Iveco Turbostar

The first industrial vehicles with the Iveco brand, on the other hand, will have to wait until September 1984. In that year, Iveco TurboStar was presented. The new Iveco truck was presented in two variants: 190.33, equipped with a supercharged engine with six-cylinder intercooler of 13,798 cubic centimeters of displacement and 330 horsepower, and 190.42, which had a turbocharged 8-cylinder V engine of 17,174 cubic centimeters and 420 horsepower. The latter, at the time of its presentation, represented the most powerful vehicle in Europe. The vehicle could also be coupled with a Fuller 13-speed quick-release gearbox or, alternatively, with a ZF Ecosplit 16-speed synchronized gearbox.

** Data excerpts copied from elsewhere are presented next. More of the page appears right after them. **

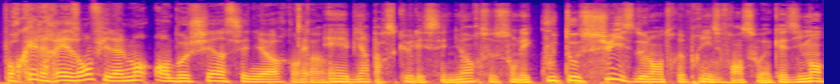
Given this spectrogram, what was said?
Pour quelle raison finalement embaucher un senior, Quentin? Eh bien parce que les seniors, ce sont les couteaux suisses de l'entreprise, mmh. François. Quasiment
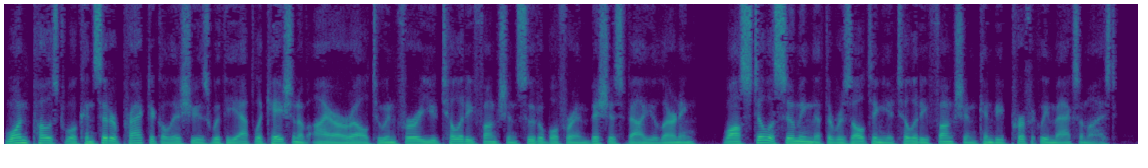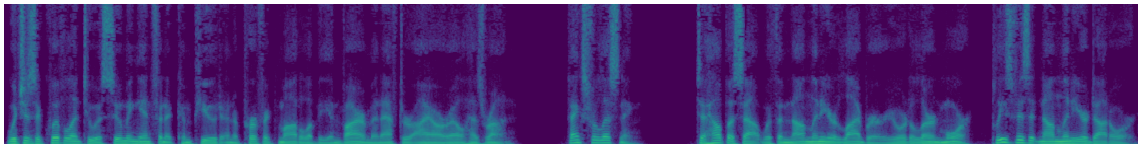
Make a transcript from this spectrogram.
One post will consider practical issues with the application of IRL to infer a utility function suitable for ambitious value learning, while still assuming that the resulting utility function can be perfectly maximized, which is equivalent to assuming infinite compute and a perfect model of the environment after IRL has run. Thanks for listening. To help us out with the Nonlinear Library or to learn more, please visit nonlinear.org.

Presented in an original light grey metallic colour, usually destined for flagship cars, the TurboStar immediately attracted the attention of professionals. While maintaining the same cabin as the 190, the Iveco TurboStar greatly improved the interior comfort, thanks to some measures such as pneumatic seats, air conditioning and a new dashboard wraparound to have all the controls at hand. More than this, however, the aerodynamic refinement was much appreciated, which allowed to obtain a penetration coefficient of only 0.53. This, together with the exceptional power of its engine, made the TurboStar a very popular vehicle in Europe. Sold in about 50,000 units, in fact, the TurboStar was one of the best-selling Iveco vehicles ever. In 1993, however, it was replaced by Iveco Eurostar.

Iveco TurboTech belonged to the same family, but was introduced in 1990. Although very similar to its older brother, the TurboTech was intended for regional and local travel. Therefore, unlike the TurboStar, it had a less equipped cabin. In addition, the TurboTech also stood out on the outside, with a reduced front grille made up of seven strips instead of nine, and smaller doors. The Iveco TurboTech, however, was kept on the list as its big brother until 1993, when it was replaced by Iveco Eurotech.

This is an overview of some of the vintage heavy vehicles, which, at the turn of the 70s and 90s, have characterized the history of freight transport in Italy. There are many other means that could be told, but, at least for now, we will stop with these. Which is your favourite?